“Starving our public schools of the resources they need has led us to a crisis. It is unacceptable that this school, which has beaten back attack after attack in recent years, remains nearly $7 million dollars short of what it needs,” said Gianaris, a L.I.C High School graduate. “We should be giving our kids every opportunity to succeed but instead the students at Long Island City High School have been forced to deal with bureaucratic distractions, and now we find out it’s not getting millions of dollars to which it is legally entitled. I will do all I can to make sure this is rectified.”
The CFE decision determined Albany shortchanged New York City schools by billions of dollars and in so doing failed in its constitutional obligation to provide students with a sound education. Senator Gianaris has long worked to make sure NYC schools get the funding they deserve and will continue his efforts to see that children in western Queens get the educational resources they need to succeed. Gianaris noted his advocacy extends to PS 111 as well, which is owed nearly $1 million. All figures presented come from a recent analysis of what specific schools deserve according to the CFE ruling.
Elected officials joined Mount Sinai Queens doctors on Friday to unveil the Astoria hospital’s new state-of-the-art infusion center. An extension of the hospital’s Tisch Cancer Institute, the outpatient facility will be used to provide chemotherapy as well as a wide range of transfusion services. Caryn A. Schwab, executive director of Mount Sinai Queens, said the new center could allow Mt. Sinai doctors to provide care to hundreds more patients annually.

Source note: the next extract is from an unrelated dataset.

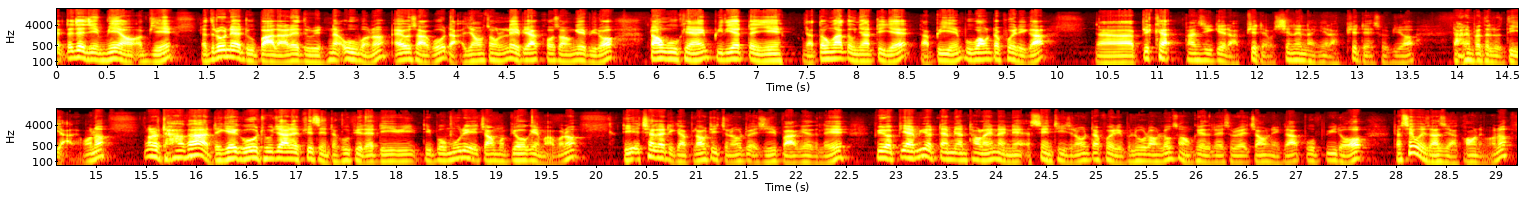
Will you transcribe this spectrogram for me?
တက်ကြကြီးမြင့်အောင်အပြင်သူတို့နဲ့အတူပါလာတဲ့သူတွေနှစ်ဦးပေါ့နော်အဲဥစ္စာကိုဒါအယောင်ဆောင်လှည့်ပြားခေါ်ဆောင်ခဲ့ပြီးတော့တောင်ကူခရိုင် PDF တရင်3931ရဲ့ဒါပြီးရင်ပူပေါင်းတပ်ဖွဲ့တွေကအာပြစ်ခတ်ဖမ်းဆီးခဲ့တာဖြစ်တယ်ရှင်းလင်းနိုင်ခဲ့တာဖြစ်တယ်ဆိုပြီးတော့ ဒါနဲ့ပတ်သက်လို့သိရတယ်ပေါ့နော်အဲ့တော့ဒါကတကယ်ကိုထူးခြားတဲ့ဖြစ်စဉ်တစ်ခုဖြစ်တယ်ဒီဒီပုံမှုတွေအကြောင်းမပြောခင်ပါပေါ့နော်ဒီအချက်လက်တွေကဘယ်လောက်ထိကျွန်တော်တို့အတွက်အရေးပါခဲ့သလဲပြီးတော့ပြန်ပြီးတော့တံပြန်ထောက်လိုင်းနိုင်တဲ့အဆင့်ထိကျွန်တော်တို့တပ်ဖွဲ့တွေဘယ်လိုတောင်လှုပ်ဆောင်ခဲ့သလဲဆိုတဲ့အကြောင်းတွေကပို့ပြီးတော့ဒါစိတ်ဝင်စားစရာကောင်းတယ်ပေါ့နော်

“With this center, and larger [extension] plans, we’re finally going to give the community what they deserve—the most up-to-date quality care we can provide,” said Mt. Sinai physician Luis Isola, M.D.
The facility is one in an extensive series of renovations and modernizations the hospital has been undergoing since 2013. The $125 expansion plan includes a new six-floor building with 7 new operating rooms, new advanced imaging services and a larger emergency department. The renovated emergency department will open before the end of the year, Schwab said, while the remainder of the renovations should be completed in 2016.
“[Years ago] I realized medical oncology was becoming more complex,” said Howard Greenberg, M.D. “We could cure the incurable, we could provide longer remission times. But those services were only being provided across the river. Because of [these renovations], we’re able to fill the need in the community. It provides us the best of both worlds—world-class medical care from the comfort of your own community.”
A plan that would charge commuters a toll for using the Queensboro bridge—and three other New York City bridges–was put forward last week by an advocacy group that includes the former NYC traffic commissioner, the LIC Post reported.
Under the proposal, workers who commute to Manhattan via the Queensboro Bridge each day would have to pay about $60 a week.
The tolls would also be placed on the Brooklyn, Manhattan and Williamsburg bridges.
The toll on these four bridges would cost $5.54 each way if paid by E-ZPass and $8 each way for other drivers.
There wouldn’t be a toll booth. Instead there would be a sensor that would charge E-ZPass drivers as they go over the bridge. For those without E-ZPass, a camera would take a photo of people’s license plates and they would receive a bill in the mail, according to Bart Robbett, Communications Advisor with MoveNY.
MoveNY, a group comprised of traffic experts, research planners and eco-friendly non-profit firms, claims the tolls would lower traffic congestion and raise funds for the MTA.
In addition to easing traffic congestion, MoveNY claims the new plan would generate $1.5 billion in revenue per year, which would go toward maintaining, expanding and modernizing the transit system and improving city bridges and roads.
State legislators would have to pass the proposal, since the state oversees the MTA.